Two proposed laws aimed at clearing the backlog of untested rape kits in California come to a vote this week on their respective chamber floors.
Assembly Bill 3118 by Assemblyman David Chiu (D-San Francisco) would require agencies that process sexual assault evidence to take inventory of untested kits and report those statistics to the U.S. Department of Justice by next summer.
Senate Bill 1449 by state Sen. Connie Leyva (D-Chino) slightly revises the language in existing law to make it mandatory—instead of merely recommended—for law enforcement to submit rape kits within 20 days to crime labs and for labs to test the evidence within 120 of receiving it.
Currently, when or whether a rape kit gets tested varies by zip code. Even within Santa Clara County, law enforcement agencies differ on which kits to include in their official backlog. Not all agencies process 100 percent of their kits.
Sometimes, that’s because police already know the identity of the alleged perpetrator. Other times, they already have a confession.
But advocates for full and timely testing say each evidence kit has value. The Joyful Heart Foundation, which has been leading a nationwide campaign to clear sexual assault kit backlogs, says testing the genetic evidence can help incriminate or exonerate.

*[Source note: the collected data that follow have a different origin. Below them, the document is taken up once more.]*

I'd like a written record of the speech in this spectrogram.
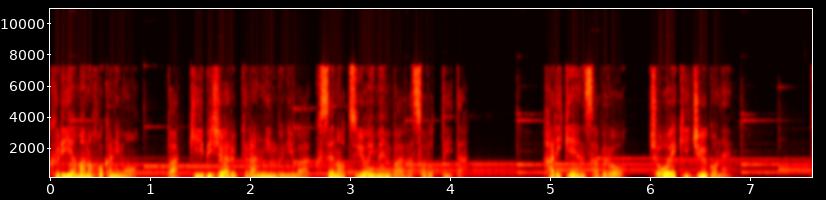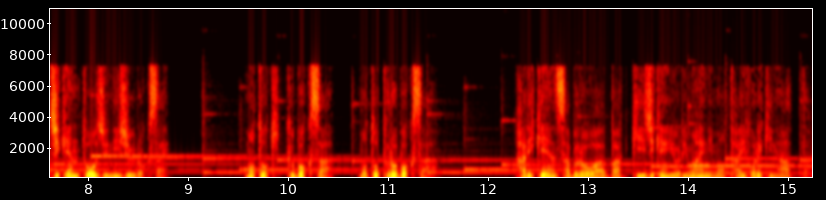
栗山の他にも、バッキービジュアルプランニングには癖の強いメンバーが揃っていた。ハリケーン三郎、懲役15年。事件当時26歳。元キックボクサー、元プロボクサー。ハリケーン三郎はバッキー事件より前にも逮捕歴があった。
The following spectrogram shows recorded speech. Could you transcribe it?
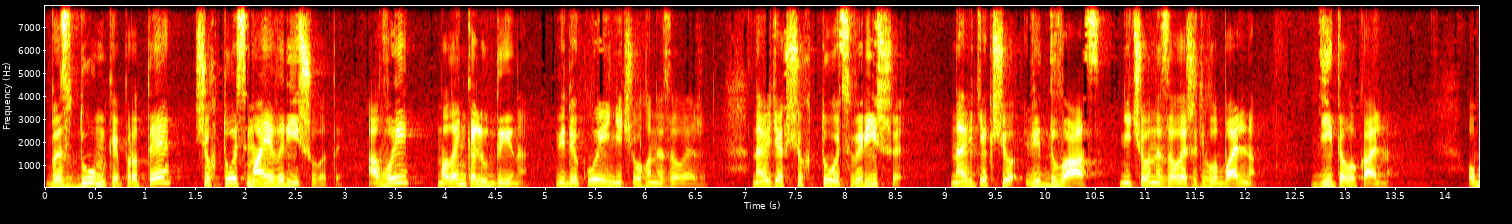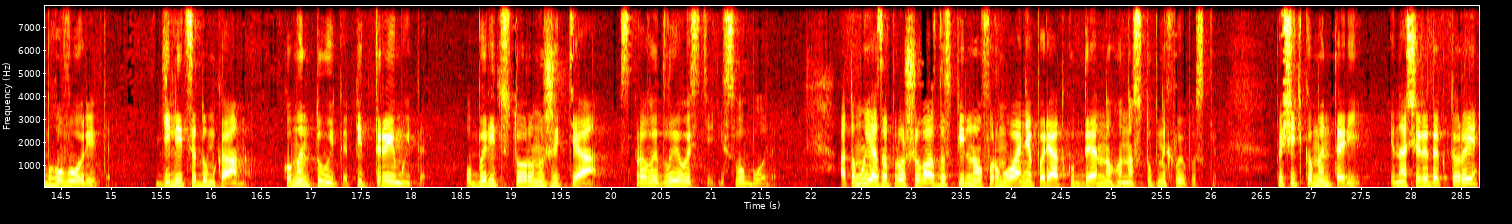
без думки про те, що хтось має вирішувати. А ви маленька людина, від якої нічого не залежить. Навіть якщо хтось вирішує, навіть якщо від вас нічого не залежить глобально, дійте локально. Обговорюйте, діліться думками, коментуйте, підтримуйте, оберіть сторону життя, справедливості і свободи. А тому я запрошую вас до спільного формування порядку денного наступних випусків. Пишіть коментарі, і наші редактори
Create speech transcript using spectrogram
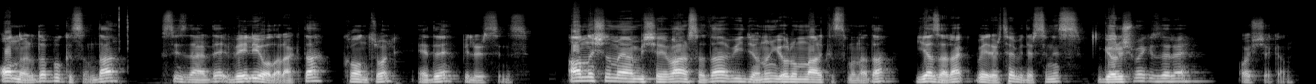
onları da bu kısımda sizler de veli olarak da kontrol edebilirsiniz. Anlaşılmayan bir şey varsa da videonun yorumlar kısmına da yazarak belirtebilirsiniz. Görüşmek üzere, hoşçakalın.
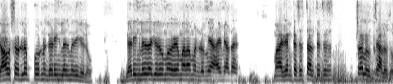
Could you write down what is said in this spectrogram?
गाव सोडलं पूर्ण गड इंग्लजमध्ये गेलो. गड इंग्लजला गेलो मग मला म्हणलो मी आहे मी आता माझ्यानं कसं चालतं तसं चालव चालवतो.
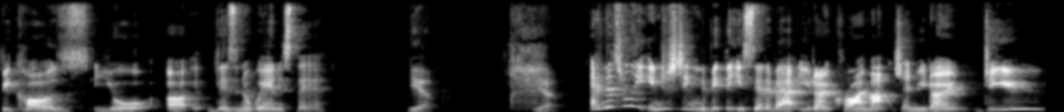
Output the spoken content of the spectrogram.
because you're uh, there's an awareness there. yeah yeah And that's really interesting the bit that you said about you don't cry much and you don't do you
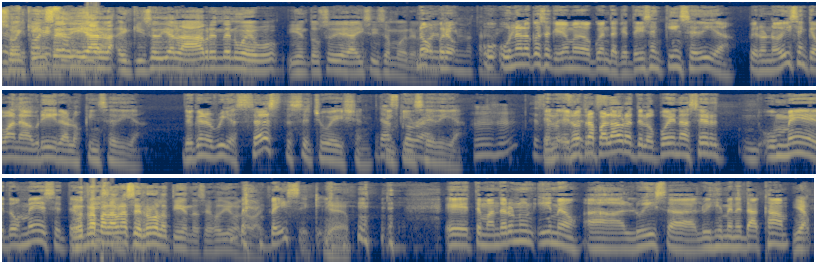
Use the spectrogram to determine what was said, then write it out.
so en que- 15 eso días la, en 15 días la abren de nuevo y entonces ahí sí se muere. No, pero una de las cosas que yo me he dado cuenta que te dicen 15 días, pero no dicen que van a abrir a los 15 días. They're going to reassess the situation That's en 15 correct. días. En, en otras palabras, te lo pueden hacer un mes, dos meses, En tres otras meses. palabras, cerró la tienda, se jodió la vaina. Basically. Yeah. Eh, te mandaron un email a Luis, a luisjimenez.com. Yep.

“The rape kit backlog represents a failure of the criminal justice system to take sexual assault seriously as the violent crime that it is,” says Ilse Knecht, policy and advocacy director for the nonprofit foundation. “Making important changes to how California handles its backlog of untested kits sends a message to survivors that they matter. It also sends a message to perpetrators—often violent and serial offenders—that they will be held accountable.”